▶ _Materials provided_

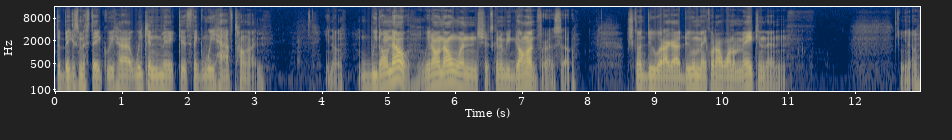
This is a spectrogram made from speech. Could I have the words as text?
The biggest mistake we have we can make is thinking we have time. You know, we don't know. We don't know when shit's gonna be gone for us. So I'm just gonna do what I gotta do, make what I want to make, and then, you know,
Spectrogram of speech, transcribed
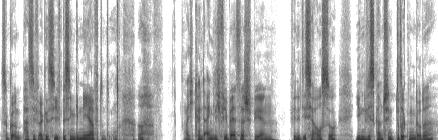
so passiv-aggressiv ein bisschen genervt und ah, Ich könnte eigentlich viel besser spielen. findet ihr es ja auch so? Irgendwie ist es ganz schön drückend, oder?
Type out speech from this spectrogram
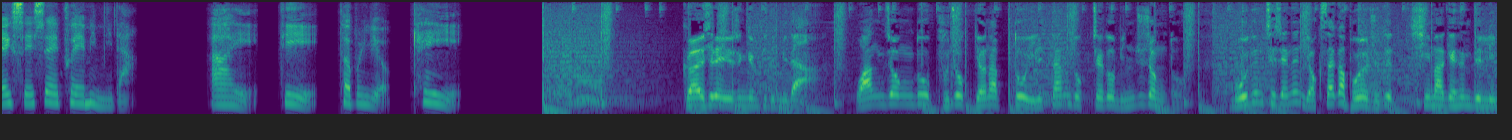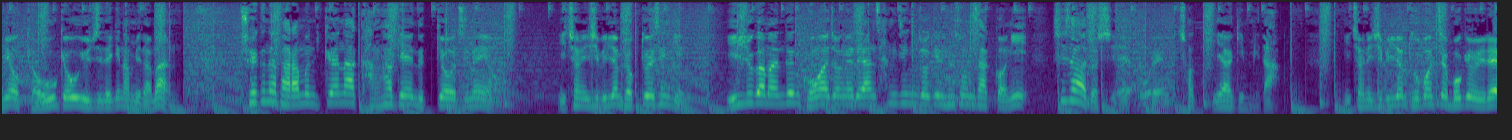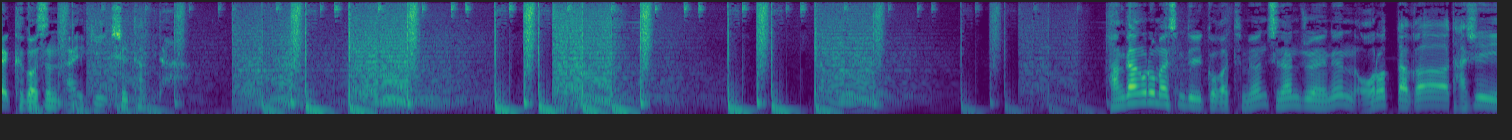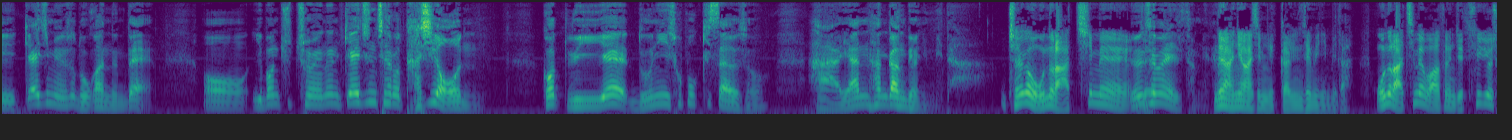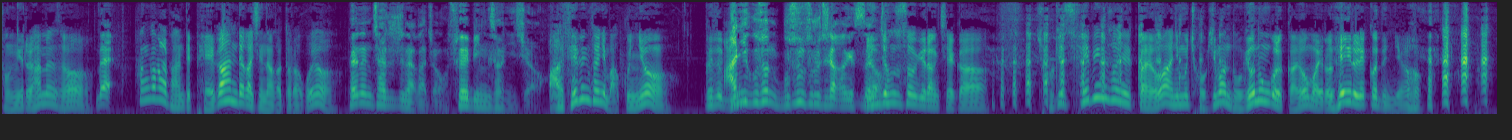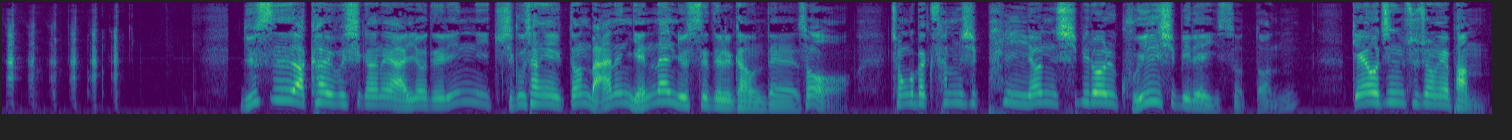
XSFM입니다. I D W K 그 알실의 유승균 PD입니다. 왕정도, 부족연합도, 일당독재도, 민주정도 모든 체제는 역사가 보여주듯 심하게 흔들리며 겨우겨우 유지되긴 합니다만 최근의 바람은 꽤나 강하게 느껴지네요. 2021년 벽두에 생긴 인류가 만든 공화정에 대한 상징적인 훼손 사건이 시사 아저씨의 올해 첫 이야기입니다. 2021년 두 번째 목요일에 그것은 알기 싫답니다. 한강으로 말씀드릴 것 같으면 지난주에는 얼었다가 다시 깨지면서 녹았는데 어, 이번 주 초에는 깨진 채로 다시 언 것 위에 눈이 소복히 쌓여서 하얀 한강변입니다. 제가 오늘 아침에 윤세민 에디터입니다. 네, 안녕하십니까 윤세민입니다. 오늘 아침에 와서 이제 스튜디오 정리를 하면서 네. 한강을 봤는데 배가 한 대가 지나가더라고요. 배는 자주 지나가죠. 쇠빙선이죠. 아 쇠빙선이 맞군요. 그래서 민- 아니고선 무슨 수로 지나가겠어요? 민정수석이랑 제가 저게 쇠빙선일까요? 아니면 저기만 녹여놓은 걸까요? 막 이런 회의를 했거든요. 뉴스 아카이브 시간에 알려드린 이 지구상에 있던 많은 옛날 뉴스들 가운데서 1938년 11월 9일 10일에 있었던 깨어진 수정의 밤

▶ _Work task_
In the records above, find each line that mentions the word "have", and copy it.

▶ _Solution for this problem_
This is a spectrogram made from speech. Could I have the words as text?
The biggest mistake we have we can make is thinking we have time. You know, we don't know. We don't know when shit's gonna be gone for us. So I'm just gonna do what I gotta do, make what I want to make, and then, you know,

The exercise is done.